We learn, at the last, to look at our brothers [and sisters] as alien, alien men [and women] with whom we share a city, but not a community, men [and women] bound to us in common dwelling, but not in a common effort. We learn to share only a common fear – only a common desire to retreat from each other– only a common impulse to meet disagreement with force.

But we can perhaps remember – if only for a time – that those who live with us are our brothers [and sisters], that they share with us the same short moment of life, that they seek – as do we – nothing but the chance to live out their lives in purpose and in happiness, winning what satisfaction and fulfillment that they can.

Surely this bond of common fate, surely this bond of common goals can begin to teach us something. Surely we can learn, at the least, to look around at those of us, of our fellow man [and woman], and surely we can begin to work a little harder to bind up the wounds among us and to become in our hearts brothers and [sisters] countrymen once again.” (emphasis added).

Senator Kennedy’s profound and powerful words still resonate today.

5. Conclusion

We may never return to the “normal” we knew before even hearing of Covid-19. But that may not be necessarily bad. These are days of unprecedented challenge. They may also be days of unprecedented change. The future has not yet been written.

St. Ignatius believed that every experience, good and bad, has the potential to motivate within us a deeper response to God and to one another. During these most challenging times, let us focus on helping transform our incredible nation into a community that is less destructive, more peaceful, and more inclusive. Choosing to do so is precisely the essence of our faith and of our Society. Fr. Matt Malone, S.J. recently observed, “This is our faith. . . . It is the faith of an Easter people; a people who recognize that Good Friday contains the seeds that bloom on Easter Sunday.”

Clearly, some see ominous darkness, uncertainty, and fear during these unsettling days.  Let us feel the spirit of optimism that, as we draw closer to Christ through loving service to others, it will no longer be us who loves, but Christ who loves through us.

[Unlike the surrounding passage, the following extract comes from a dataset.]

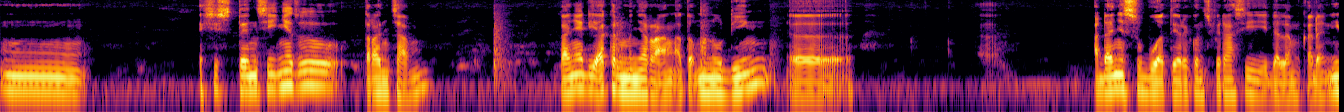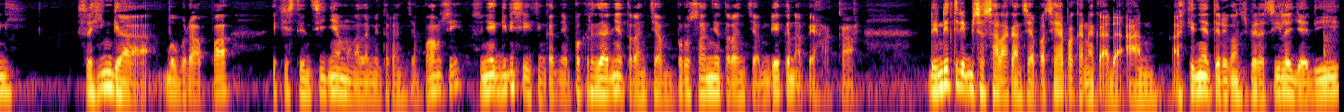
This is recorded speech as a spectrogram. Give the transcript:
hmm, eksistensinya tuh terancam. Makanya dia akan menyerang atau menuding eh, adanya sebuah teori konspirasi dalam keadaan ini. Sehingga beberapa eksistensinya mengalami terancam. Paham sih? Maksudnya gini sih singkatnya pekerjaannya terancam perusahaannya terancam dia kena PHK dan dia tidak bisa salahkan siapa-siapa karena keadaan. Akhirnya teori konspirasi lah jadi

Let us also see the possible and work together toward “what can be.” Perhaps at its most basic, let us commit to helping each other to broaden our definition of “community” and thereby become in our hearts “brother, sisters, and countrymen once again.”

As all who have eyes can see, something is dying. But perhaps something is being born as well.  Valarie Kaur, an attorney and filmmaker, recently put it this way, “what if the darkness we see around us is not that of a tomb, but of a womb?” Our noble struggle continues.

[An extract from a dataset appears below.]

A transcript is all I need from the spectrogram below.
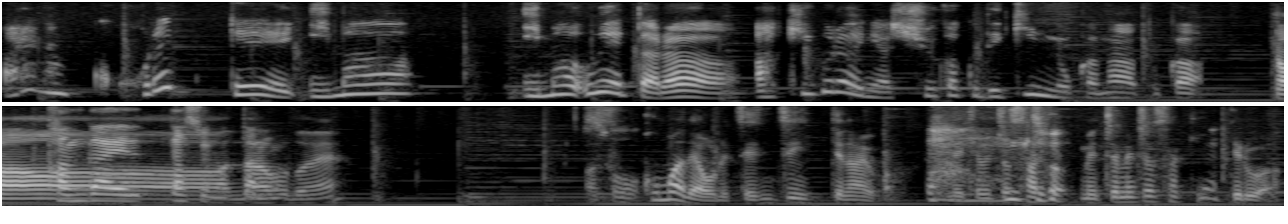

In the true spirit of community and the “self-evident propositions” upon which our richly diverse nation is founded, I extend you, your families, and all those you love a healthy and Happy Fourth of July! Stay safe. Please continue to practice both social distancing and emotional closeness. God bless.

In Blessed Frederic Ozanam’s name,

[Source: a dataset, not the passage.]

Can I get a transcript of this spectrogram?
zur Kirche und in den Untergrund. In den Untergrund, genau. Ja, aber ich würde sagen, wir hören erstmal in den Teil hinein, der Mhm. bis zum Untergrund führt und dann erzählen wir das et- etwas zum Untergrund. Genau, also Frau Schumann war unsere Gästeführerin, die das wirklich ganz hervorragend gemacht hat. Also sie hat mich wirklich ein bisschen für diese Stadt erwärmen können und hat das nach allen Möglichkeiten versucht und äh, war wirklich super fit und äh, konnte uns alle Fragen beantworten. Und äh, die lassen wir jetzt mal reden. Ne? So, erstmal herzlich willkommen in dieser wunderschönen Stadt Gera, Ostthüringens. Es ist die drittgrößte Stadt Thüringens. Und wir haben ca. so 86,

Dan

1 Comment
  • Thank you, Dan, for your insightful and thought-provoking column. You have provided us with encouragement and a challenge to step-up and treat others in a Christ-like manner.

    May you and yours know God’s Blessing and have a safe 4th of July!